Schools play a big role in child abuse prevention

National Child Abuse Prevention Month recognizes the importance of families and communities working together to prevent child abuse and neglect. In California, there were 391,470 reports of child abuse in 2020 with nearly 60,000 of those verified child abuse cases.

Katie Albright, CEO and president of Safe & Sound, a children’s advocacy organization focused on strengthening families and ending child abuse, said in an April 2021 webinar on abuse prevention that numbers are vastly underreported and the true rate of abuse in California is about 1 million children. Albright also noted that disproportionality is a major concern in the child welfare system.

“We know deeply that child maltreatment is not bound by zip code or economic status or race or ethnicity or religion, and yet, children of color are disproportionately represented at every critical point in our child welfare system,” she said. “Black, Latinx and Native American families are far more likely to be reported to child abuse hotlines and be investigated for child abuse and neglect than white families. Children of color are more likely to be separated from their family and placed in foster care.”

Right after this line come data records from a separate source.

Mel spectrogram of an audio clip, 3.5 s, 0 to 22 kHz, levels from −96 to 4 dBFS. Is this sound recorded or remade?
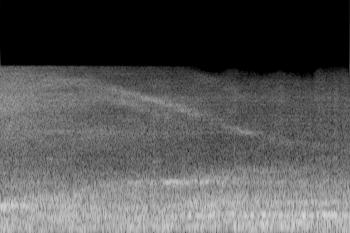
remade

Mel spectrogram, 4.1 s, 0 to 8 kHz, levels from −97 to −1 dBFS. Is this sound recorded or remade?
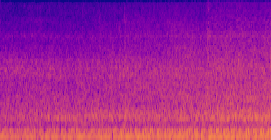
recorded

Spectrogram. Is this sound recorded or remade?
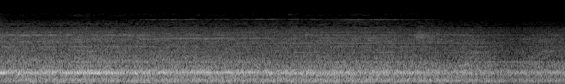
recorded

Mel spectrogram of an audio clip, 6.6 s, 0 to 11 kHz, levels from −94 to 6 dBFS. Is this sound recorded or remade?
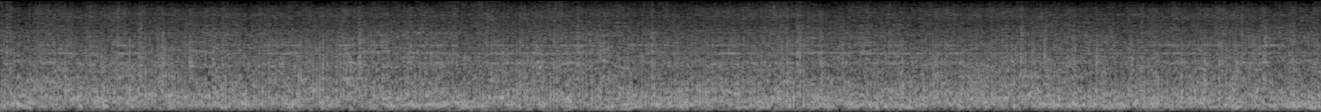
remade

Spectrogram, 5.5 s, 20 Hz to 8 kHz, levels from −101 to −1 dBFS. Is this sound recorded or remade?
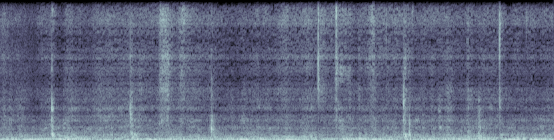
remade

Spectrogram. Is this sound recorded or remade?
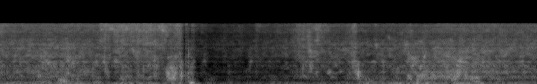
remade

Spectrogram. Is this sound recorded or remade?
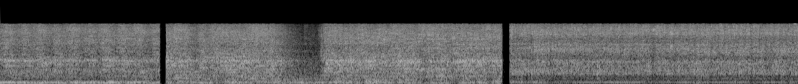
recorded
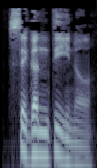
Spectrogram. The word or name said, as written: segantino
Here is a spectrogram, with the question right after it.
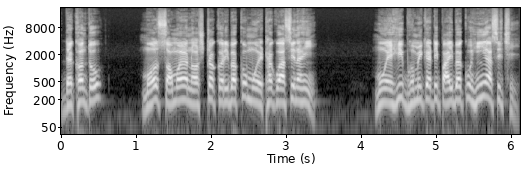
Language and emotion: Odia, angry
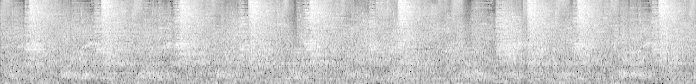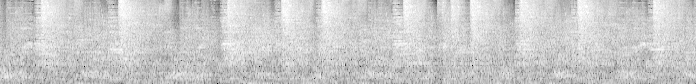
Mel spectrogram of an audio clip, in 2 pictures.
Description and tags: Big Broken Machine
Sounds like metal crashing together.
broken, clank, crash, destroy, factory, industrial, machine, machinery, mechanical, robot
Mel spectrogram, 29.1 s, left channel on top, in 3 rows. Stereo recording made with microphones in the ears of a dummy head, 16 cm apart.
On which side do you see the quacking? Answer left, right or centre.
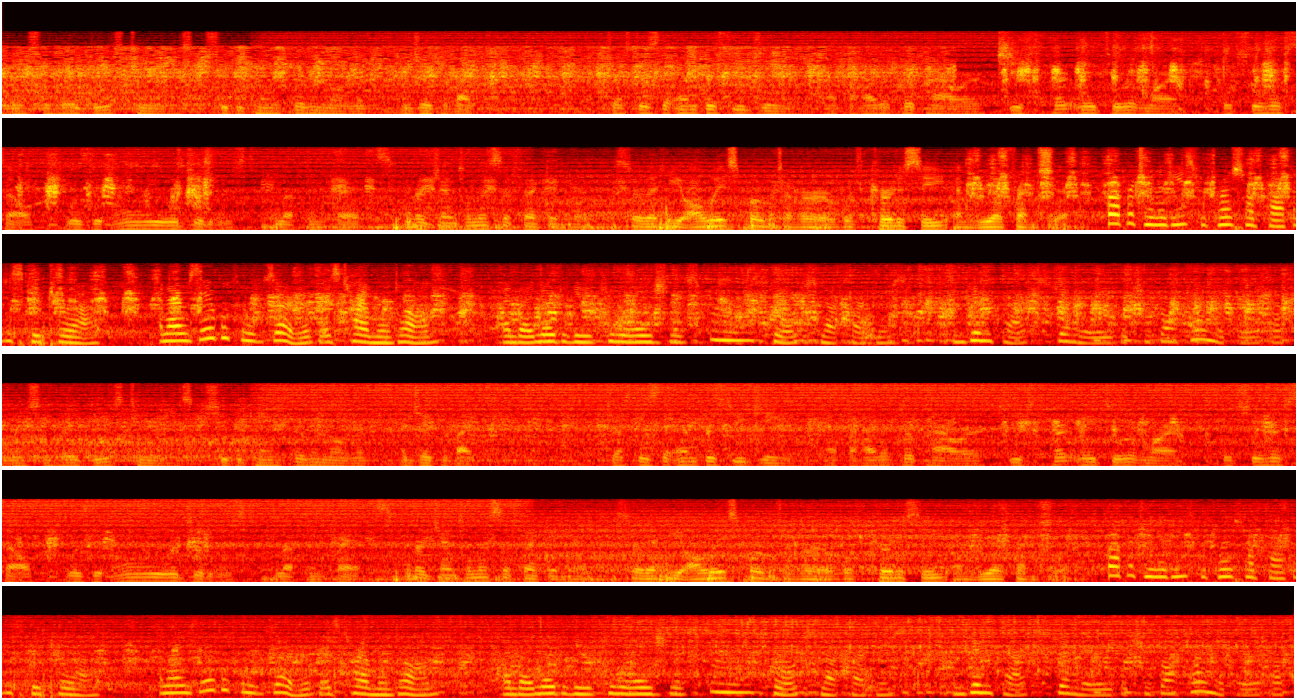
left.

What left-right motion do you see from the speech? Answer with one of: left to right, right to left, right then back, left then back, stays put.
left then back.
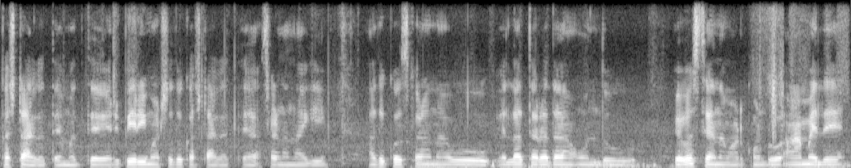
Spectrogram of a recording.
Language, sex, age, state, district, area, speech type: Kannada, male, 45-60, Karnataka, Davanagere, rural, spontaneous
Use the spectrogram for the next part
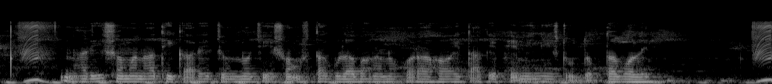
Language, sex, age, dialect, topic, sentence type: Bengali, male, 25-30, Northern/Varendri, banking, statement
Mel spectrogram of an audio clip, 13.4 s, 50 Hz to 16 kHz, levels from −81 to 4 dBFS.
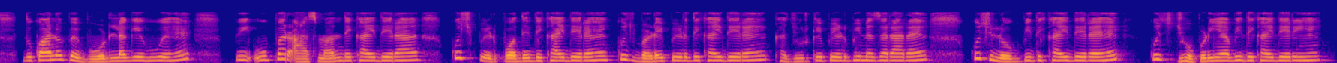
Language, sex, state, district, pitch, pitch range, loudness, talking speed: Hindi, female, Bihar, Sitamarhi, 205 Hz, 200-220 Hz, -20 LUFS, 220 wpm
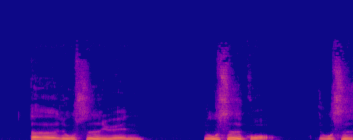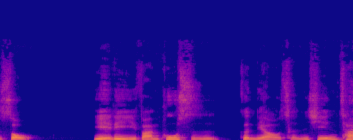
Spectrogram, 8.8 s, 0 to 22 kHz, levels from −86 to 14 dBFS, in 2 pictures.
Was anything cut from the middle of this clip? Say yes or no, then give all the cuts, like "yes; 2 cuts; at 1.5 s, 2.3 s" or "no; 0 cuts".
no; 0 cuts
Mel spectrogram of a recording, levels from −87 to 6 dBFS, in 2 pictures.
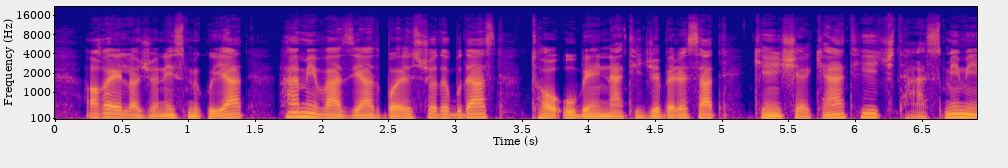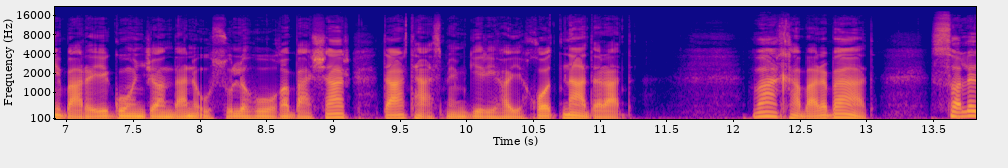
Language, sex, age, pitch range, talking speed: Persian, male, 30-49, 80-105 Hz, 150 wpm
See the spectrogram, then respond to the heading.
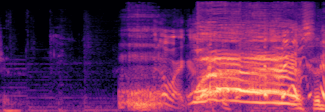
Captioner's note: snorts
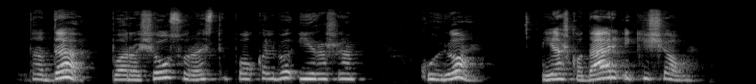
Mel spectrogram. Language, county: Lithuanian, Vilnius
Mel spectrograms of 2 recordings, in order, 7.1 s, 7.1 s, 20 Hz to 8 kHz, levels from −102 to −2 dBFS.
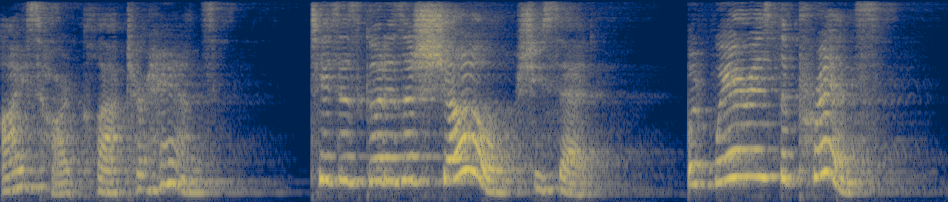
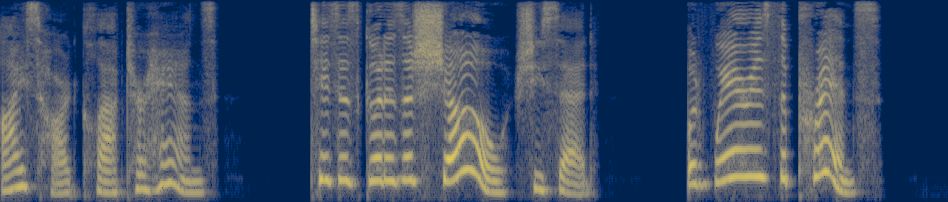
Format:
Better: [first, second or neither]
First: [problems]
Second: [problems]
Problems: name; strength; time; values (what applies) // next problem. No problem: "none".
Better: second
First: room echo; dies away in 0.7 s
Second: none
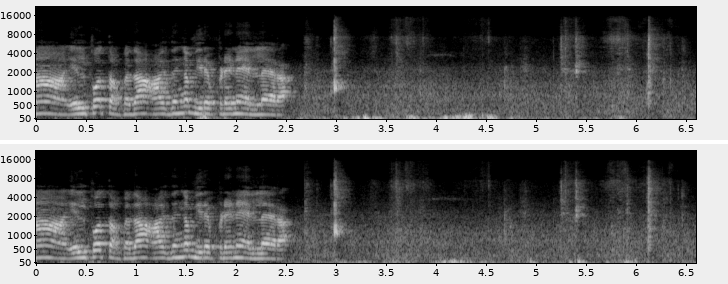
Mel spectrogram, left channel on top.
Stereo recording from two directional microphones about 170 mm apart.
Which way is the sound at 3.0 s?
20° left (ahead or behind).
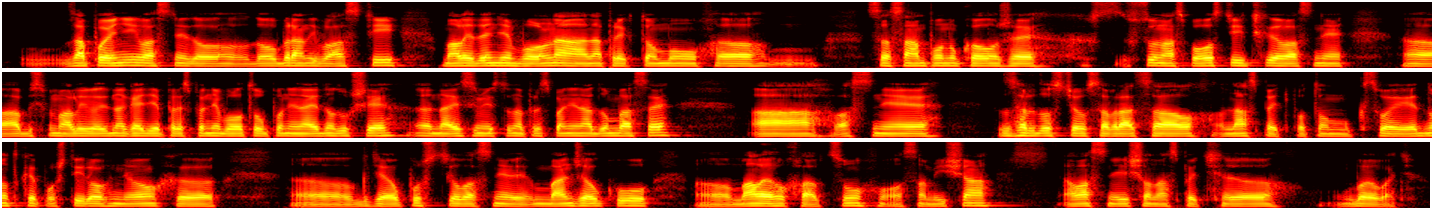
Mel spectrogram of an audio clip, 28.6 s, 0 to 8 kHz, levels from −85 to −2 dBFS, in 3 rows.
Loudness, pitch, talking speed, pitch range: -24 LUFS, 105 Hz, 155 wpm, 100-110 Hz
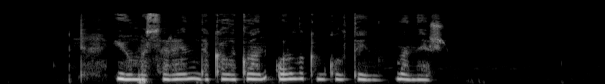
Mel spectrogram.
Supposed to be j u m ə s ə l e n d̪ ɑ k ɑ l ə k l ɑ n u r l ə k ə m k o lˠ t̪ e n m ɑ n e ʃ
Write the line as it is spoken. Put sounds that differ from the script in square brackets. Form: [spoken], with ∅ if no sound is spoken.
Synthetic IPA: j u m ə s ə [ɾ] e n d̪ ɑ k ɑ l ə k l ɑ n [o] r l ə k ə m k o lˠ t̪ e n m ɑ n e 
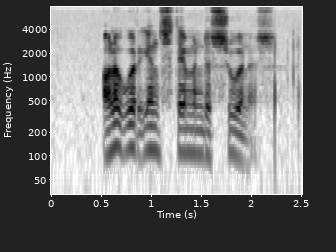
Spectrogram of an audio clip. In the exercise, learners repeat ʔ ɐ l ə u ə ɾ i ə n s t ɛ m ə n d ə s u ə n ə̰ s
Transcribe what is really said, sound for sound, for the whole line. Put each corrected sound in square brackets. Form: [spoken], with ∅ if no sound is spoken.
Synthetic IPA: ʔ ɐ l ə u ə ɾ i ə n s t ɛ m ə n d ə s u ə n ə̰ s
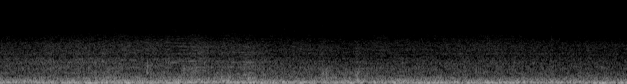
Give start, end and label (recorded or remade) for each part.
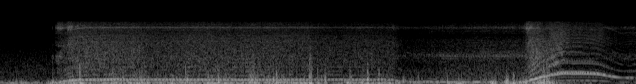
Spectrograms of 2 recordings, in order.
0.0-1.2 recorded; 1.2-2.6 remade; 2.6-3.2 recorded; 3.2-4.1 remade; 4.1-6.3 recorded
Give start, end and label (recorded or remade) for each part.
0.0-0.7 recorded; 0.7-2.3 remade; 2.3-3.4 recorded; 3.4-4.4 remade; 4.4-6.4 recorded

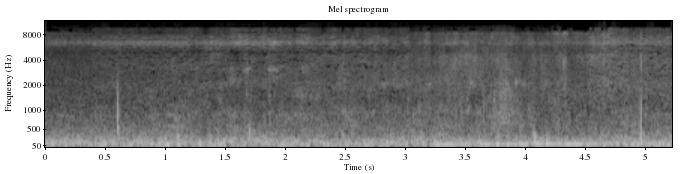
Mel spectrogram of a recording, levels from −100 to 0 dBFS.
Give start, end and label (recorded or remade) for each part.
0.0-1.2 recorded; 1.2-4.3 remade; 4.3-5.2 recorded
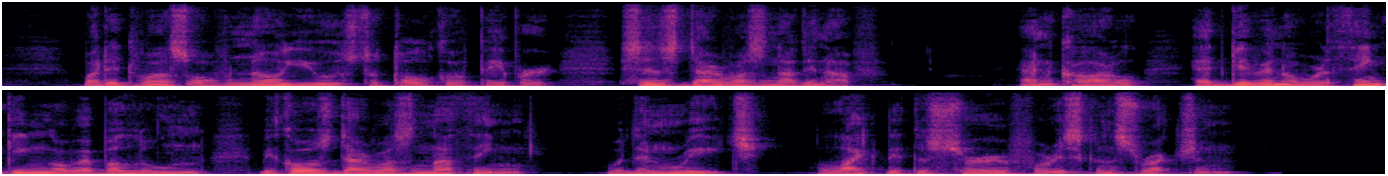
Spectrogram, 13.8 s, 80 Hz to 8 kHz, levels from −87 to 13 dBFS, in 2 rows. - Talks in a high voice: No, low, 115 Hz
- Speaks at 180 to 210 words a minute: No, average, 155 wpm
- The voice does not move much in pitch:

According to Safe and Sound, abused children are 77 percent more likely to require special education as well as have higher rates of school absenteeism and poorer academic performance; 59 percent more likely to be arrested as juveniles, and 28  more likely to have an adult criminal record, which makes it more difficult for these victims to find employment; 200 percent more likely to be unemployed as adults and are more likely to receive public assistance; have 21 percent higher long-term healthcare costs, a higher incidence of chronic health problems, mental health issues and substance abuse throughout adulthood.

Local educational agencies are a major piece of the puzzle in both preventing and reporting child abuse, as all LEA employees are “mandated reporters” of child abuse or neglect as found in California Penal Code Section 11165.7. Research has shown that school-based prevention programs increase a child’s knowledge, self-protection skills and the likelihood of telling a trusted adult about abuse.

Nationally, education personnel were second only to legal and law enforcement personnel in the list of professionals who made a report about child abuse or neglect, according to the U.S. Department of Health and Human Services. In California, Assembly Bill 1432, effective as of Jan. 1, 2015, requires all LEAs to train all employees each year on what they need to know in order to identify and report suspected cases of child abuse and neglect. “All employees” includes anybody working on the LEA’s behalf, including teachers, teacher’s aides, classified employees and any other employees whose duties bring them into direct contact and supervision of students, according to the California Department of Education. LEAs must also develop a process to provide proof that employees received training.

CSBA GAMUT Policy subscribers can refer to sample Board Policy and Administrative Regulation 5141.4 – Child Abuse Prevention and Reporting.

Getting the word out

This April, CSBA has partnered with its business affiliate Keenan ReLIEF (Regional Liability Excess Fund) to raise awareness about Child Abuse Prevention Month through an educational grant contest, an interactive child abuse prevention platform and an awareness toolkit. “AP Keenan is excited to partner with CSBA in our collective commitment to keep kids safe and eliminate child abuse,” said Vice President Ron Martin. All materials can be found at